QUESTION: What happens if a member of our Medical Executive Committee is unable to attend a meeting? Should we require that member to designate a substitute and, if so, should the process for choosing a substitute be written into our medical staff bylaws?
ANSWER: Generally speaking, it is usually unnecessary to require members to send a substitute to cover their absence from a Medical Executive Committee meeting. While you certainly want people to attend and be engaged at meetings, an occasional absence is unlikely to affect matters substantially.
There are also certain drawbacks that come with designating substitutes to attend as alternates in case of an absence. For example, the substitute must be educated on all of the confidentiality requirements that attach to membership on an important committee. In addition, the substitute may lack the necessary background and training to understand the full significance of a particular decision (since he or she will only attend the meetings sporadically). This can potentially lessen the effectiveness of the committee.

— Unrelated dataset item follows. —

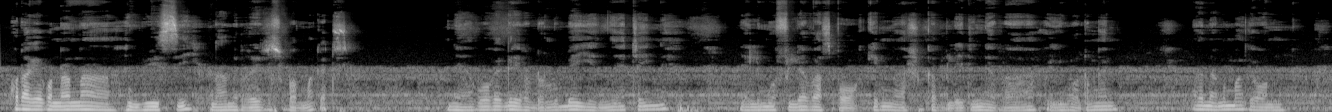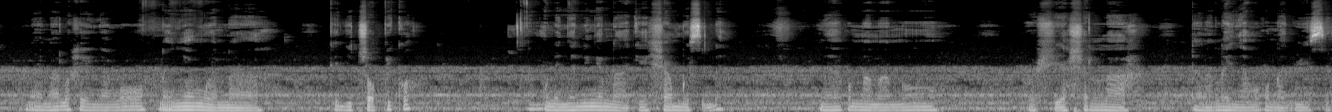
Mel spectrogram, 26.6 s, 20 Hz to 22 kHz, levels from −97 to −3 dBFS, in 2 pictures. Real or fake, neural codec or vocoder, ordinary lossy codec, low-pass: real; none; none; none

If it is especially important for a particular set of views to be represented, you can always invite that person to present his or her perspective to the committee. To allow for this, we often add language in Medical Staff Bylaws that states: “Other individuals may be invited to Medical Executive Committee meetings as guests, without vote.” This gives you the option to bring in others as necessary, but does not mandate that a substitute cover every absence.